3 steps to get social in your job search

BY: Tracey Mesken17/09/2013

​Social media is continuing to boom and with no signs of slowing down, perhaps it is time you considered ways to use it to your advantage when on the hunt for your ideal job.According to the latest social media statistics published by Frank Media, there are 12 million monthly Facebook users in Australia,  3.4 million people are logging into LinkedIn, and Twitter has an active Australian user base of of almost 2.2 million.  Facebook recently announced that 9 million Australians use Facebook on a daily basis alone!Employers are getting more savy with social media too, using it as a proactive candidate sourcing tool.  You could actually be benefiting from having the jobs come directly to you if you are persistent and treat your social media profiles like your personal advertising page.It’s time to get more social in your job search. Here are three simple steps to help you get started.​Step 1: Make yourself visible (that means searchable)Build your profiles and complete them to the fullest extent.  A half completed LinkedIn profile is of no use to you when potential employers are conducting a proactive candidate search. Make sure your profile is as complete as possible with relevant skills and experience and optimise your profiles for SEO by using well-placed keywords and phrases.Have your 'elevator pitch' down pat and make sure you are ready to deliver it to new online contacts. Your elevator pitch should be a short, snappy introduction that sums up who you are as a worker and what you can offer employers.BUT…being visible doesn’t mean overdoing it.  Don’t fib or embellish the truth or harass people to connect with you.  Be relevant and professional at all times.  A good profile will appear in more searches and give you good exposure to start building your network.Step 2: Think outside the LinkedIn boxLinkedIn is the most popular platform for professional networking and job hunting, but it's not your only social media tool. Get a bit creative and look at other options.Someone pursuing in-demand engineering jobs might establish a Twitter account in order to follow key employers and experts in their industry, as well as share knowledge and interesting stories.

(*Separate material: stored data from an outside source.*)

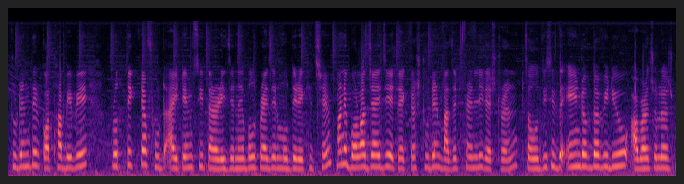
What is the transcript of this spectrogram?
স্টুডেন্টদের কথা ভেবে প্রত্যেকটা ফুড আইটেমসই তারা রিজনেবল প্রাইজের মধ্যে রেখেছে। মানে বলা যায় যে এটা একটা student budget friendly restaurant so this is the end of the video আবার চলে আসব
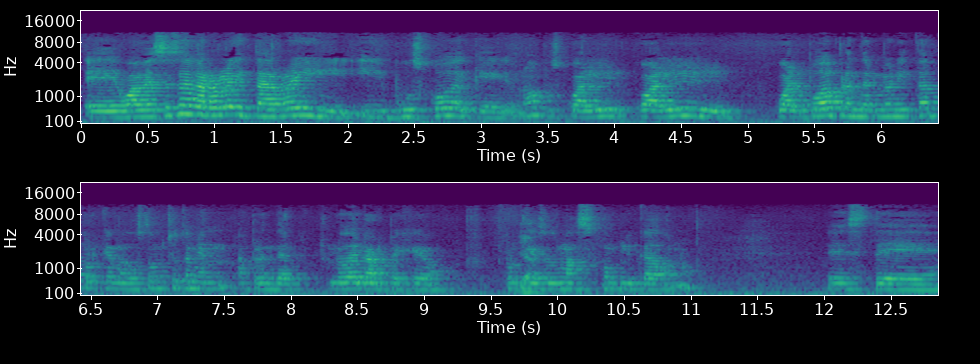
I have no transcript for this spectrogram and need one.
Eh, o a veces agarro la guitarra y, y busco de que, no, pues cuál, cuál, cuál puedo aprenderme ahorita, porque me gusta mucho también aprender lo del arpegio, porque eso es más complicado, ¿no? Este,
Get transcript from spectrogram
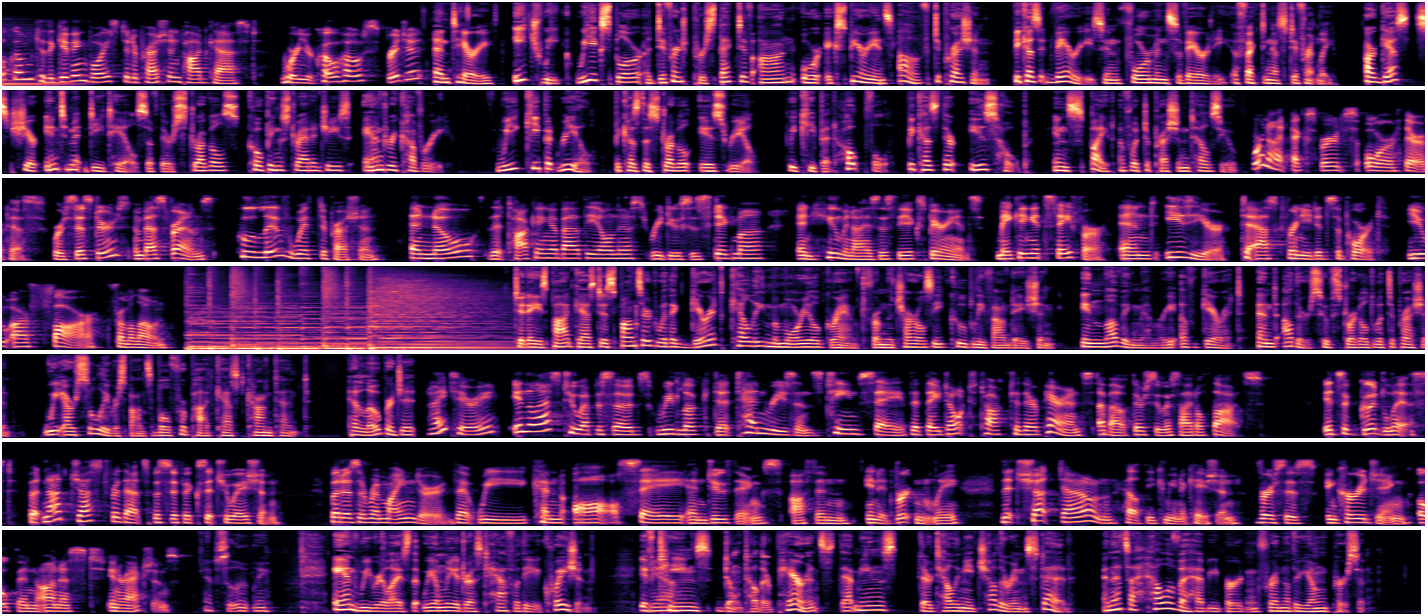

This demonstrates they are active and engaged in their field.Try WordPress or Blogspot to create your very own website and blog, from which you can share interesting, professional and insightful thought pieces on topics of interest.An individual hunting for admin jobs might use YouTube to create a video resume that they can distribute to prospective employers. This shows that you are switched on and offers a point of difference between you and other applicants.Step 3: Don't make comments or post images that might turn a potential employer awaySocial media is dangerously deceptive in that it feels temporary. However, social media posts, like just about everything else on the internet, can last for a long time. Even posts that you delete, or accounts that you close down, can come back to haunt you further down the line.The best policy is to always use common sense when maintaining your professional and personal social media accounts. If you wouldn't say something in a job interview, don't say it on LinkedIn. And if you wouldn’t say something to a co-worker, don't put it on Twitter or Facebook.Remember dream jobs don’t just land in laps…it takes time and effort. Social media can work to your advantage if thought through and used right.